tissue replacement. The advantage to the completely fixed restoration (either the hybrid or fixed prosthesis) is that it is completely retained by the patient at all times. Patients derive the maximal psychologic benefit by having a restoration that is most like their natural teeth.Movement within the system is minimized, so the component parts tend to wear out less quickly. Potential disadvantages far the complete-mouth fixed rehabilitation is that implants must be very precisely placed, especially
in the maxillary anterior esthetic zone, to achieve the ideal esthetic result. The relative benefit to each restorative option can be described to the edentulous.
Patient Benefit Scale
1 No teeth
2 T Dentures
4 lrnplant and tissue overdenture
8 Fixed implant restoration
20 Natural teeth
Partially Edentulou.s Patients
MajOr advantages from implant support can be derived in the partially edentulous patient. The two· main indf:’ cations for implant restorations in this patient are (1).’ .the free-end distal extension when no terminal butmentis available and (2) a long edentulous. span. In both of these situations the conventional dental .treatment plan would include a removablepartial denture . .ln the short edentulous’ span (including Single-tooth’ restorations), the implant option is becoming a more popular .
enoree. This selection is often made because .natural abutments do not have to be prepared’ and impr-oved: access for hygiene can be realized. Ifthe implants are 10 rnm long or less, definite consideration should be given .to adding a third implant to support athree-unit fixed artial denture.
Free-end .distal’ extension. The implant dentist has two options in treating the patient missing terminal postenorabutments: (1) a single implant placed distal to the most Posterior natural abutment and (2) a fixed prosthesis
made to connect the implant and a natural tooth abutrrient. Alternatively two or more- implants can be placed posterior to the most distal natural tooth, ana an implant restoration can be fabricated (Figs. 14-25 and 14-26).
Single-tooth implant restorations. The use of single implants in restoring missing teeth is a very attractive option for the. patient and the dentist. This procedure requires a careful implant placement and precise control of all prosthetic components. Single-tooth restorations supported by implants O1ay be indicated in four situations:( l) patients-with otherwise lntactdentltion, (2) den- ·tition with spaces that would be more complicated to treat with conventional fixed prosthodontics, (3) distally miss- .iug teeth when cantilevers or removable partial dentures . are not Indicated.and (4)pa~ient desire for treatment that will most closely mimic the rrrissing natural tooth. ‘Ttre five requirerrrentsfcr single-tooth crown are as
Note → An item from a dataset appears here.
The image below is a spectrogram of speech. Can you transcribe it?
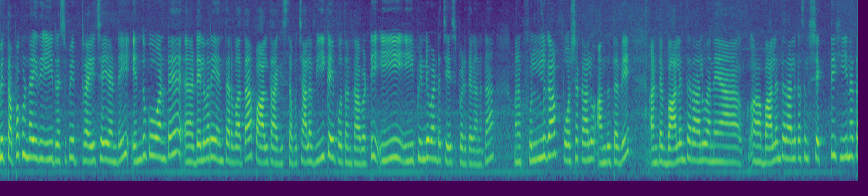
మీరు తప్పకుండా ఇది ఈ రెసిపీ ట్రై చేయండి. ఎందుకు అంటే డెలివరీ అయిన తర్వాత పాలు తాగిస్తాము. చాలా వీక్ అయిపోతాం కాబట్టి ఈ ఈ పిండి వంట చేసి పెడితే కనుక మనకు ఫుల్గా పోషకాలు అందుతవి. అంటే బాలెంతరాలు అనే బాలెంతరాలకు అసలు శక్తిహీనత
follows: (Ij.esthencs, especially when a visible metal col- .Iar from the abutment is unacceptable: (2) antirotation to both avoid prosthetic component loosening and “allow